Anemia In Pregnancy
Iron deficiency anemia is a pathological condition in which hemoglobin levels fall because of iron deficiency. As the hemoglobin level decreases, so does the amount of oxygen that interferes with the proper functioning of the cells of the organs.
Almost one in three people in the world suffers from anemia, but anemia is now common in pregnant women and children.
The most common type of anemia in US and in the world is iron deficiency anemia, which is characterized by iron deficiency in the body.
On average, about 34% of anemia cases are diagnosed in pregnant women per year. This means that almost one in three expectant mothers suffers from this problem.

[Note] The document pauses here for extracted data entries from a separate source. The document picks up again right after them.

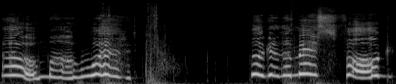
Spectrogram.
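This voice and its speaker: A woman's voice: extremely high pitch, extremely slow, exaggerated voice. A woman playing a hapless, anxious male radio co-host in a comedy audio sketch, with a hesitant delivery. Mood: panicked.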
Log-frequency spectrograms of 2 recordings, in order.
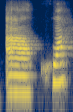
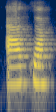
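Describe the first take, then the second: First: It has the tone pattern meaning egg. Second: It has the tone pattern meaning cry. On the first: It means egg. "pay attention to the way I say it because that's what will differentiate them. Aqua is egg" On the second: It means to cry. "aqua, aqua, cry"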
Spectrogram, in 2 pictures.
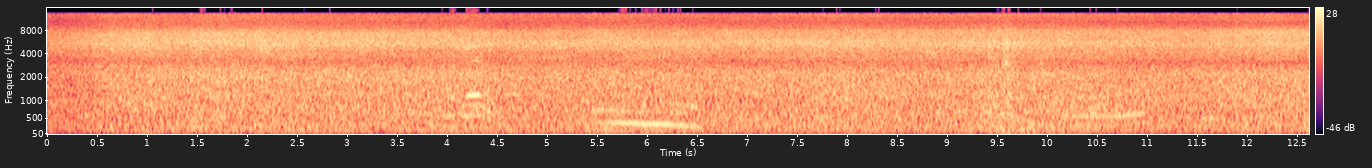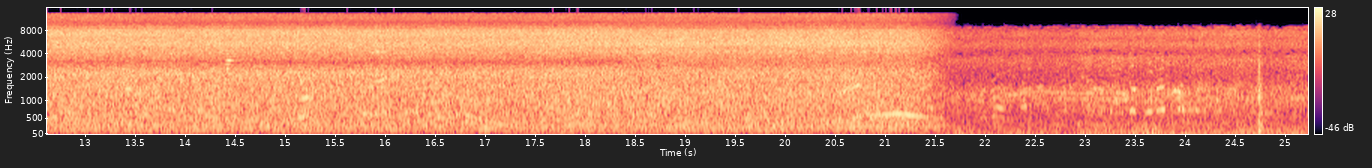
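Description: Flash flood water in Shiraz, Iran, roaring loud and constant as it rushes through the streets and sweeps cars away, with excited voices shouting over the torrent before the roar drops near the end.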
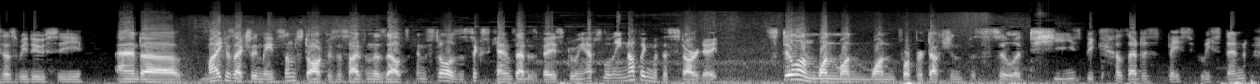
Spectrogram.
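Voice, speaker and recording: A man's voice: mid-range voice, bright, forceful tone, a little hiss or hum, low-quality recording. A young man casually commentating a strategy game replay, joking and sarcastic.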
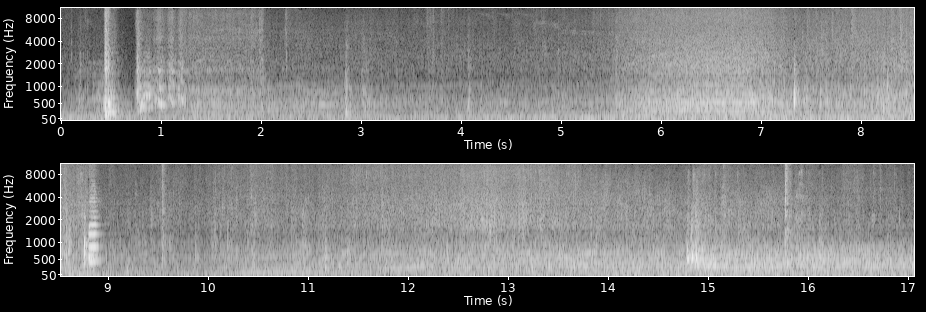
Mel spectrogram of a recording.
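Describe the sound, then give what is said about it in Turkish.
A car drives steadily in rainy weather with its windshield wipers running, its engine and road noise forming a continuous broad rumble, with a few sharp clicks and thumps scattered throughout. No one speaks. “Araba kullanıyor, göz kapaklarını zor açıyor.”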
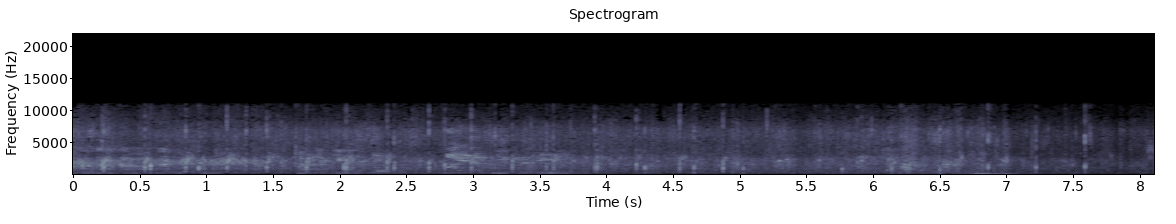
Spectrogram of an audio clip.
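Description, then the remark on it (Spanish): Sustained audience applause for all the gold and higher ranks, a dense wash of many hands clapping steadily for several seconds, with faint voices and cheers mixed underneath. “Así que quiero que le demos todo su fuerte aplauso a todos los rangos oros y superiores”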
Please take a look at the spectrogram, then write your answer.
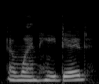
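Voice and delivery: plain reading voice

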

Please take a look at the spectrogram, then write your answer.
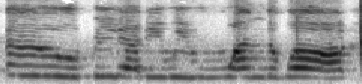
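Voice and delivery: slow, hammed-up British King George drawl; mock British king. Teacher voicing King George gloating over the victory, in a mock British accent. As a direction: play the pompous king in a cartoon British accent. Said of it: "He's like".

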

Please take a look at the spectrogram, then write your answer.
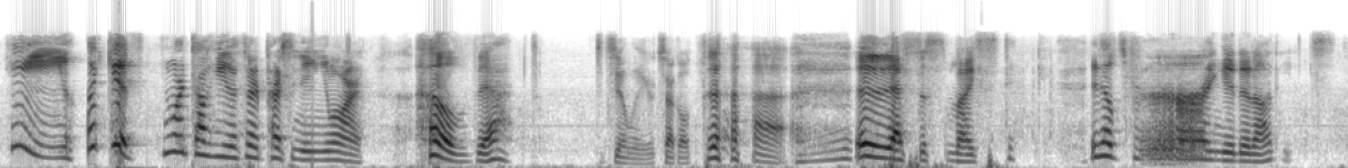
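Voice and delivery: loud, slow showman voice; showy gym leader. Acted. Gym leader explains her stage act to Pinky, loud and showy. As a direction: ham it up for the crowd.

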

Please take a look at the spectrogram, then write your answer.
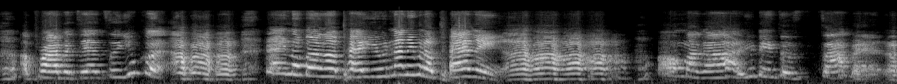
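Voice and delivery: mock through helpless laughter; cracking up, barely getting words out; laughing mockery. Cracking up at the singer.

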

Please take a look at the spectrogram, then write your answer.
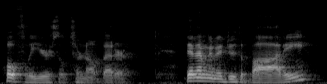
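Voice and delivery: ordinary talk, nothing marked

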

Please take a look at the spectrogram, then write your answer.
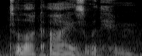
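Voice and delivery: ordinary delivery

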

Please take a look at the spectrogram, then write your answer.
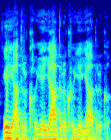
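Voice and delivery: repeated reminder dying to a hush; fading admonition. Acted. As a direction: let the warning fade away.

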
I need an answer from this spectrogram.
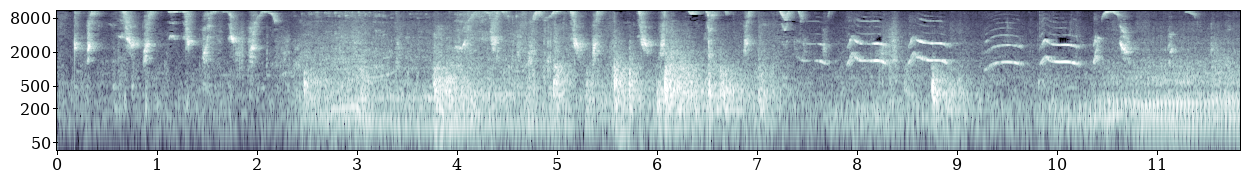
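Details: Distressed baby monkey screaming in rapid, very high hooked shrieks, then softer arched whimpering cries repeated toward the end, with some handling noise below.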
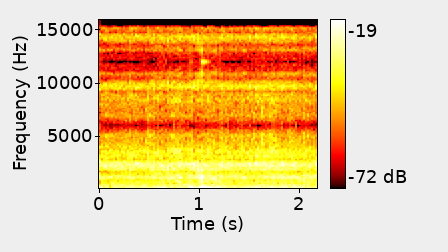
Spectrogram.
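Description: A paddle knocks against a kayak.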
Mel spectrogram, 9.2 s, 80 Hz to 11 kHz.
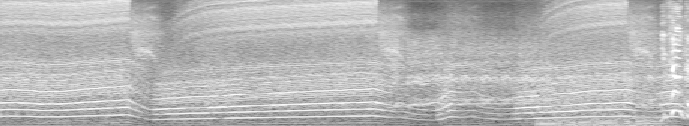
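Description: A Porsche race car in Gran Turismo 2 revs loud and high through rising and falling gear changes, with tires squealing on a 300 km endurance race, the engine droning almost without pause.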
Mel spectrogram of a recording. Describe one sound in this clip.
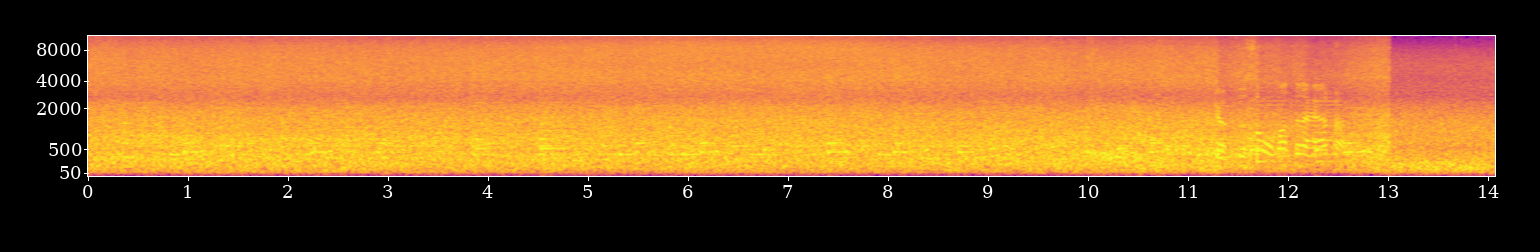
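A rushing river and waterfall roar loudly and steadily.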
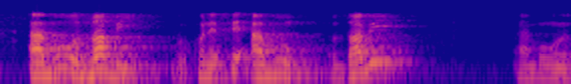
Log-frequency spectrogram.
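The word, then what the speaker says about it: Abu Dhabi: Abu Zabi.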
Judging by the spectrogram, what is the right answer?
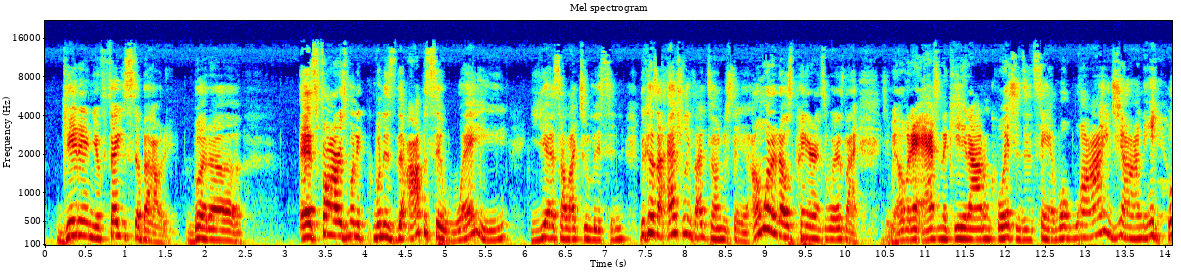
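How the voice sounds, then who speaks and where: A woman speaks at a medium pitch and a fairly quick pace, somewhat breathy, with an animated tone and lively intonation. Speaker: radio talk show host. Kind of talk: casual radio chat. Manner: fast.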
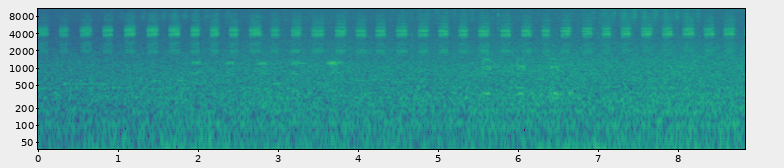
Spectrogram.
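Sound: cicadas chirping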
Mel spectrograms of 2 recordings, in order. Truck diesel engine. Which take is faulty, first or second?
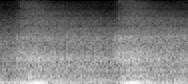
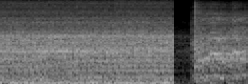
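first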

Almost one in three people in the world suffers from anemia, but anemia is most common in pregnant women and children.
Is the iron deficiency anemia, which is characterized by an iron deficiency in the body.
On average, about 34% of cases of anemia in pregnant women are detected per year. This means that almost one in three expectant mothers suffers from this problem.
Common Signs of Iron Deficiency Anemia in Mothers and Children
For expectant mothers, iron deficiency in the body can manifest itself as:
- fast heartbeat;
- faster breathing;
- shortness of breath;
- pallor of the skin and mucous membranes;
- desire to eat inedible substances and loss of appetite;
- brittle hair and nails;
- fainting and impaired immunity.
Children may have:
- pale mucous membranes and later skin,
- decreased appetite and taste changes with a tendency to eat inedible things such as earth and lime;
- disorders of growth and weight dynamics,
- weakness and an increased incidence of acute respiratory diseases due to reduced immunity.
Consequences of Iron Deficiency Anemia for Mothers and Children
For expectant mothers, iron deficiency anemia can cause premature birth and fetal growth retardation (low birth weight), which increases the risk of the baby developing iron deficiency anemia in the first year of life.
There is also an increased risk of the child developing diabetes and cardiovascular disease, and an increased risk of infections for the mother and child during childbirth and the postpartum period.
Iron deficiency in a child causes functional disorders of organs and systems, and, especially in young children, increases the risk of developing upper respiratory diseases.
A healthy and balanced diet for the expectant mother is one of the most important preconditions for the baby to be born healthy, so it is very important for pregnant women to absorb the necessary amount of iron in the body.
During pregnancy, an additional 20-30 mg of elemental iron should be taken per day. To cover iron deficiency with diet, at least 5 mg of iron should be taken for every 1000 kcal of diet, and in the second half of pregnancy – 7-10 mg of iron.
It is best for expectant mothers and children to absorb iron from natural sources rather than from synthetic preparations. Products containing vitamins C and B play a special role.
Expectant mothers should know there are products that promote and delay the absorption of iron. Therefore, when expecting a baby, plant products and fruits should be consumed more, as they promote the absorption of iron.
The absorption of iron is significantly delayed by products such as cocoa, coffee, tea, cola, wine, chocolate, spinach, whole grains and bran, milk and dairy products, calcium preparations.
Iron-Containing Vegetable Products:
- Potatoes, tomatoes, pumpkins and their seeds;
- Beans, peas, lentils of all kinds;
- Vegetables with dark leaves, such as beet and turnip leaves;
- Spinach, cabbage, asparagus, parsley.
Nuts, berries (strawberries, blackcurrants) and fruits (pomegranates, apricots, plums) and their juices are also rich sources of iron.
Animal Products Containing Iron:
- Lean beef, pork, lamb and veal, poultry;
- Fish and crustaceans;
- It is the iron in meat products that is best absorbed by the body, but in order to increase it, it is necessary to take in addition to the C vitamins contained in, for example, citrus fruits.
Iron From Sweets
Iron sources include everyone’s favorite hematogen (russian candy), which is a healthy sweet.
It contains natural elemental iron to prevent anemia and is an alternative way for expectant mothers and children to restore iron balance in the body.
As iron is only of organic origin in hematogen, it is easily absorbed by the body. The absorption of iron is improved by vitamins C and B in the composition.
However, it should not be forgotten that hematogens are a dietary supplement that should not be used as a food substitute.
100g of this product (~ 2 tablets) contains 10mg of iron, which for a child aged 1-10 years would be 100% of the recommended daily dose. If we give other vitamins or foods rich in iron, this should be considered.